Google Classroom is an under-rated messaging platform for teachers and students. When used effectively, the messaging / commenting capabilities in classroom lead to rich conversations and learning moments between teachers and students.
The 2018 update to Google Classroom significantly changed the location and emphasis of three commenting options in Google Classroom. I anticipate a bit of confusion on the part of teachers and students at the beginning of the school year as everyone adjusts to the new layout.
It is important that both teachers AND students understand when to use each of these three options.
Here's a quick overview of all three options:
Class comments are visible to the entire class. Google Classroom doesn't support student:student messaging, so the class comment feature is the only way that students can communicate directly to one another.
Everyone in the class can see class comments. Teachers have the ability to disable this feature entirely, delete an individual comment, and mute an individual student.
The class comment area is an ideal place for students to coordinate a study group, ask classmates for help on a challenging problem, or ask for a copy of a handout / resource.
I recommend that teachers allow students to set the policy for comments.

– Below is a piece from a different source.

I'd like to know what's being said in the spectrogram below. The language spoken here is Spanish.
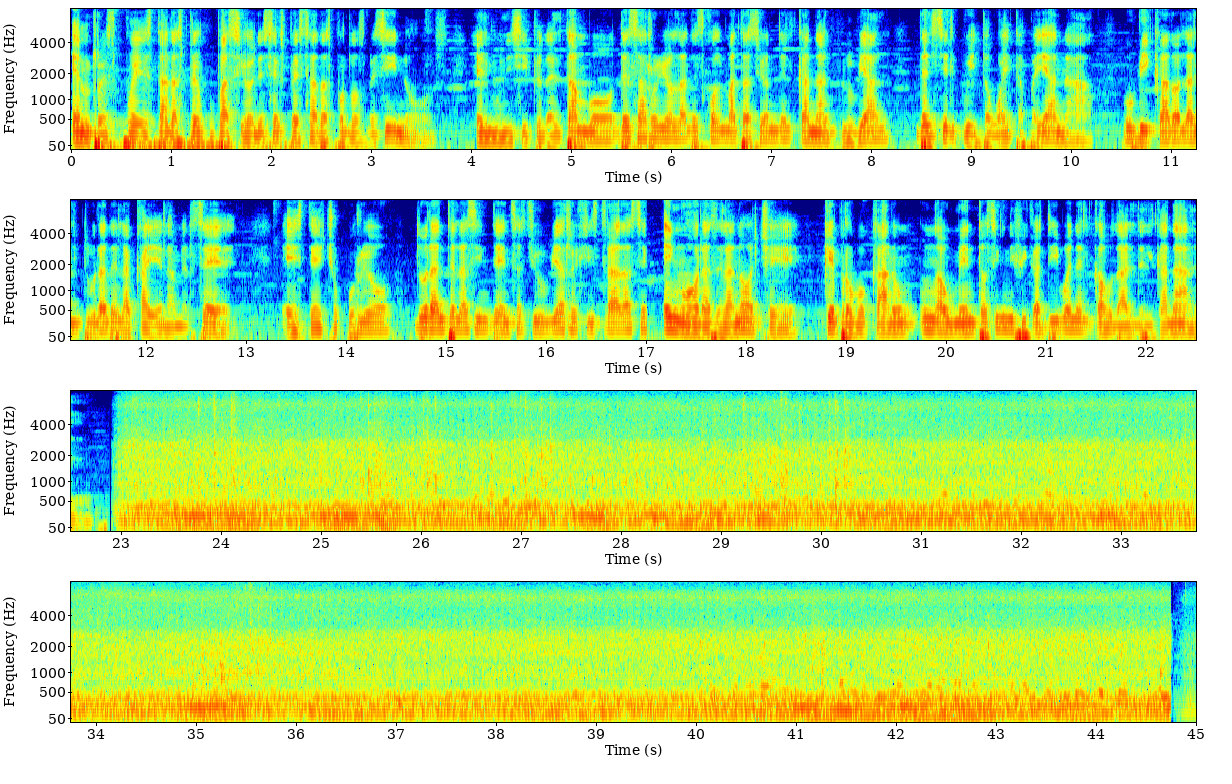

Ask them what type of comments that want to see and how they would like this feature to be used. Once they have established their own ground rules, allow them to self-police their policy. If they are unable to use this feature in a professional, useful manner, it can be turned off entirely.
Private comments allow a student to ask a question directly to their teacher. The 2018 update to Google Classroom places a lot more emphasis on private comments.Private comments are a wonderful way for students to ask for help, get clarification on an assignment, and receive personal feedback from their teacher.
Teachers will heavily use the private comment feature to provide feedback to students. Check out this video on using private comments to improve essays and other writing assignments.
If you use the question tool in Google Classroom to ask a free response question, students have a third way to respond through Google Classroom.The response in this area should be directly related to the discussion question. Submitting an answer will mark this assignment as "done."
You have the ability to decide if you want students to be able to view the responses from classmates when you set up the question. You can also prevent students from editing their response.
Students won't be able to view responses from classmates until AFTER they have responded. This prevents them from making up an answer based on the class responses.How are you handling comments in your classroom? What policies have been successful? Leave me a comment and share any resources that you have created!
cross posted at electriceducator.blogspot.com
John Sowash creates useful resources for educators on his blog, The Electric Educator. John is the author of The Chromebook Classroom and founder of the Google Certification Academy. You can connect with John on Twitter (@jrsowash) and Instagram.